[Dataset records — start]
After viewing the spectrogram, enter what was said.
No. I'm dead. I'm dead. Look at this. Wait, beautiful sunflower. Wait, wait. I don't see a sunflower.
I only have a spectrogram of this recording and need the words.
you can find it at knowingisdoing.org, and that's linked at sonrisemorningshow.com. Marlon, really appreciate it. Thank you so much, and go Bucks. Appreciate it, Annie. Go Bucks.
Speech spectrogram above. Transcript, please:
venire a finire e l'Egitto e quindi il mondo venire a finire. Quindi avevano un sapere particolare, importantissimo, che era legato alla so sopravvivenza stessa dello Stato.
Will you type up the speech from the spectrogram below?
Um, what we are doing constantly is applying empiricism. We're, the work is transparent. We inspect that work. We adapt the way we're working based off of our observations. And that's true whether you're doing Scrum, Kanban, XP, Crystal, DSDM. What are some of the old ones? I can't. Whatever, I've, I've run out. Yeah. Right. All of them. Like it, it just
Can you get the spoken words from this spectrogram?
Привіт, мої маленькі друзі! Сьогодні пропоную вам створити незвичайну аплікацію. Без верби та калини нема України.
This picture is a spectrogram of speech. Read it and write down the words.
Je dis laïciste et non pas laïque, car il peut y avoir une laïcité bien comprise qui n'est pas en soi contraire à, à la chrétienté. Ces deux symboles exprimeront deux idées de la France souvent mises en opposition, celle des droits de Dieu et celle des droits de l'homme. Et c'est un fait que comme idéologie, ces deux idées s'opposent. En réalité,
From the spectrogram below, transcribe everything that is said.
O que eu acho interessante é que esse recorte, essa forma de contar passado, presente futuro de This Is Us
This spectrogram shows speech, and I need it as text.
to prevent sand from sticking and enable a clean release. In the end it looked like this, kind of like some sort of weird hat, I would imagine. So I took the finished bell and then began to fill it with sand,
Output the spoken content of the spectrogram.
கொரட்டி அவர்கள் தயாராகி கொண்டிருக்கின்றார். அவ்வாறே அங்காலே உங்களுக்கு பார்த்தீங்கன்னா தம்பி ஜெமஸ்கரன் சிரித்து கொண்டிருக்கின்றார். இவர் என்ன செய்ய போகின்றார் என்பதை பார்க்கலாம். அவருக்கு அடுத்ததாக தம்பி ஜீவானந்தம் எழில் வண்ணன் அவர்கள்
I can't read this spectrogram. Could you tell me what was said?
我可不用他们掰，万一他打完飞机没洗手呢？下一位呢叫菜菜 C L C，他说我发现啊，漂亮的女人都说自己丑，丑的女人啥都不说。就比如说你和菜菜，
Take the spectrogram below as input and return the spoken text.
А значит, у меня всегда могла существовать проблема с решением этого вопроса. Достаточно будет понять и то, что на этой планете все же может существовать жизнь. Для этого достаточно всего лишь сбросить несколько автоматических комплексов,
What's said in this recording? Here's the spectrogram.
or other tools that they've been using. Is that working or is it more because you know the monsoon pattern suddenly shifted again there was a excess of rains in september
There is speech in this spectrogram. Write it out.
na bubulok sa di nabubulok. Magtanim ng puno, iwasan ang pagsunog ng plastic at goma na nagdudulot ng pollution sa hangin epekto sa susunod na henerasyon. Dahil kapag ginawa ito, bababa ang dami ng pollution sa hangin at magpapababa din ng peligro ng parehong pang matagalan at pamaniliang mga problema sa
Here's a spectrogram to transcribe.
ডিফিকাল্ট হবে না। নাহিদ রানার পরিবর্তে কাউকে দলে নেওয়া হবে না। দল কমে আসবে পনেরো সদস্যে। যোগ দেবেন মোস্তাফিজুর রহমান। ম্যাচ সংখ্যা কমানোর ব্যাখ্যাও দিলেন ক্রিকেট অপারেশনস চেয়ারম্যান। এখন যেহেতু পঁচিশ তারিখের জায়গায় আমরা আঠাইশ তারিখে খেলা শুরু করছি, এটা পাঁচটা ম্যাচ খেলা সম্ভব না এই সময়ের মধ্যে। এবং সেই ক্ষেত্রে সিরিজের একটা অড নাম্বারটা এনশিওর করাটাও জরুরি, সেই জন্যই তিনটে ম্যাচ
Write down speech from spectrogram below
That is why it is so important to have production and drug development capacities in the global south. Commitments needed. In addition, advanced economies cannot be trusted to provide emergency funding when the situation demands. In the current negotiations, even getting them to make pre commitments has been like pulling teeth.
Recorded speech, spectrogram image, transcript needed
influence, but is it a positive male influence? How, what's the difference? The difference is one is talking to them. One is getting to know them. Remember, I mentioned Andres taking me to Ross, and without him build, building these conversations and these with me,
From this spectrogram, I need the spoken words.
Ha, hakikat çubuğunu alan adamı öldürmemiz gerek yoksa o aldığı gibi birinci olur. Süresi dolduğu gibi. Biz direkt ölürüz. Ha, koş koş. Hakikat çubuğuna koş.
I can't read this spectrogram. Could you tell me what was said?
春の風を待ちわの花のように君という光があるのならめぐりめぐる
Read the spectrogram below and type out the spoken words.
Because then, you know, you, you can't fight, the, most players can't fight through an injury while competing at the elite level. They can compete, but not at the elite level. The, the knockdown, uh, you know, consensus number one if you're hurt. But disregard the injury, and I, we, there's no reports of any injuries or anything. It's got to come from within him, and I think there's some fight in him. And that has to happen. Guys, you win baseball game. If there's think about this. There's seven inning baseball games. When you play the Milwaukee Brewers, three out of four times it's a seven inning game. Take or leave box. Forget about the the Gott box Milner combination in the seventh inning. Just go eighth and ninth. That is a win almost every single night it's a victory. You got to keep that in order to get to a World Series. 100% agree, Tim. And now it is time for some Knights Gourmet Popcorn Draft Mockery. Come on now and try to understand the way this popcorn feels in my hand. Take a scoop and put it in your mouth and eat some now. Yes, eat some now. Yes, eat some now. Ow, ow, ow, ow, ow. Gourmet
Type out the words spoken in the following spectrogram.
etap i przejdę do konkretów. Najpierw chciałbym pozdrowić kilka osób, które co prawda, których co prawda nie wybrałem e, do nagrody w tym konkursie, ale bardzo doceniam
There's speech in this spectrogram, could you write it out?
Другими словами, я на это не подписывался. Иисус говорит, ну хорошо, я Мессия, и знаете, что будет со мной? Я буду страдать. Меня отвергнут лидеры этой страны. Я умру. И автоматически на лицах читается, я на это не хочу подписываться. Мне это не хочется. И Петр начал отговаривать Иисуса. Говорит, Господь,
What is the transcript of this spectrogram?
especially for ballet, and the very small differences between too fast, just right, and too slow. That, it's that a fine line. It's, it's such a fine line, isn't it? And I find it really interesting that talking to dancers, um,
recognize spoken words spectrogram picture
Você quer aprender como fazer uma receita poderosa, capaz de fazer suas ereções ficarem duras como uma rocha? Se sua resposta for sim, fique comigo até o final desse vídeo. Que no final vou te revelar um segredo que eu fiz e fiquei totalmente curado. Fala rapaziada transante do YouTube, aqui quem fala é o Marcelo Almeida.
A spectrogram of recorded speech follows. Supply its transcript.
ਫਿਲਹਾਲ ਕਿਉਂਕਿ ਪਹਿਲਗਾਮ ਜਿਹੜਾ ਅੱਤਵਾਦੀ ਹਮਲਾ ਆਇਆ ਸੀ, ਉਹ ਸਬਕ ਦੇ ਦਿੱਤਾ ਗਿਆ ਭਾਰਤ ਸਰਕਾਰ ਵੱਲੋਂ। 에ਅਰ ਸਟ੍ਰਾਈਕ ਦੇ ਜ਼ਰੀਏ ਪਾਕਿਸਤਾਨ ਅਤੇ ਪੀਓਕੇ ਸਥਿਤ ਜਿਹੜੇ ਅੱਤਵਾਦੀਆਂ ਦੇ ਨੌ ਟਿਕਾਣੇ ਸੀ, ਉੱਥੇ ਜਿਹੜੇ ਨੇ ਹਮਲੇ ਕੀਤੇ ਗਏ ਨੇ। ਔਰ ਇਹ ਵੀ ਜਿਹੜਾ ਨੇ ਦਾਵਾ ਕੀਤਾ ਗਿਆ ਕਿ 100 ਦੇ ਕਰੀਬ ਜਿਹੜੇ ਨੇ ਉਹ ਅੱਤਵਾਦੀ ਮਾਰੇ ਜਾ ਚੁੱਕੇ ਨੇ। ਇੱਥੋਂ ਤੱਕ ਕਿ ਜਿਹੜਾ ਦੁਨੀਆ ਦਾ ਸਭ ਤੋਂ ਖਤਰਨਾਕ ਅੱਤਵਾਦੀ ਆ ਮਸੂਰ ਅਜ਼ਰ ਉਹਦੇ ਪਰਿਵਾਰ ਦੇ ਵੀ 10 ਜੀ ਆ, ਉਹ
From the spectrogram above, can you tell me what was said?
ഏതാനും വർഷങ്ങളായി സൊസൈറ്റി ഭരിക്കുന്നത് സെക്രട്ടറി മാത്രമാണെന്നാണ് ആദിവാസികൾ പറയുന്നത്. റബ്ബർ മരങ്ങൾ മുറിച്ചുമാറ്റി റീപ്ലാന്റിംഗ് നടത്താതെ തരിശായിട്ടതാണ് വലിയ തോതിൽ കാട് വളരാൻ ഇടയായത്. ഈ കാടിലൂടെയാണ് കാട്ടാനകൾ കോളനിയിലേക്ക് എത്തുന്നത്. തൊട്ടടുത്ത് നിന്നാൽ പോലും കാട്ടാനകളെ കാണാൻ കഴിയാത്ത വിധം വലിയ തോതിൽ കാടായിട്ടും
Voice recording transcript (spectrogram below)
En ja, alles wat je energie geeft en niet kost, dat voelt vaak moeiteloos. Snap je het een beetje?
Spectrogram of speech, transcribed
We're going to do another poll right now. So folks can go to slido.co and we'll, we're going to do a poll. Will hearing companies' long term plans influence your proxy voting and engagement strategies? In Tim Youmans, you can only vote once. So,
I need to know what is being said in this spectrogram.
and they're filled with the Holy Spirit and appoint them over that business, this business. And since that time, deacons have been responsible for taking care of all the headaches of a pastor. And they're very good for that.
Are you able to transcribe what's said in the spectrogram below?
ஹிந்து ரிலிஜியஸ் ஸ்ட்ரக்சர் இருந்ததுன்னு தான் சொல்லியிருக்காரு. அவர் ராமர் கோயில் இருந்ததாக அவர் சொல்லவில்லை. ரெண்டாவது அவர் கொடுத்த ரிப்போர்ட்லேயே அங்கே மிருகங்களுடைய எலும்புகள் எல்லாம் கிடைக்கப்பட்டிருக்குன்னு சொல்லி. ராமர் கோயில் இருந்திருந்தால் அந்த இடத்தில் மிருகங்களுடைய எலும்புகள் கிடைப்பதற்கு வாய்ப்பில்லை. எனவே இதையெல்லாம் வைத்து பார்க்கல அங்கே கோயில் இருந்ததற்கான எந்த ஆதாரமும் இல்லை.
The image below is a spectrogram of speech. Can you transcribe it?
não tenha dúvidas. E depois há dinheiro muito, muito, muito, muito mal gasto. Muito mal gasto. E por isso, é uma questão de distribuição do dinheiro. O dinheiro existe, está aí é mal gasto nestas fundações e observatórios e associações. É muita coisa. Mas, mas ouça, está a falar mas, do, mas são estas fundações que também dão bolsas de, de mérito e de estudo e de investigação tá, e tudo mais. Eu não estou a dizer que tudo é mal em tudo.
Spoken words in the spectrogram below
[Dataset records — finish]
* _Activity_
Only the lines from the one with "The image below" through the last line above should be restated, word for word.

* _Solution to the problem_
The image below is a spectrogram of speech. Can you transcribe it?
não tenha dúvidas. E depois há dinheiro muito, muito, muito, muito mal gasto. Muito mal gasto. E por isso, é uma questão de distribuição do dinheiro. O dinheiro existe, está aí é mal gasto nestas fundações e observatórios e associações. É muita coisa. Mas, mas ouça, está a falar mas, do, mas são estas fundações que também dão bolsas de, de mérito e de estudo e de investigação tá, e tudo mais. Eu não estou a dizer que tudo é mal em tudo.
Spoken words in the spectrogram below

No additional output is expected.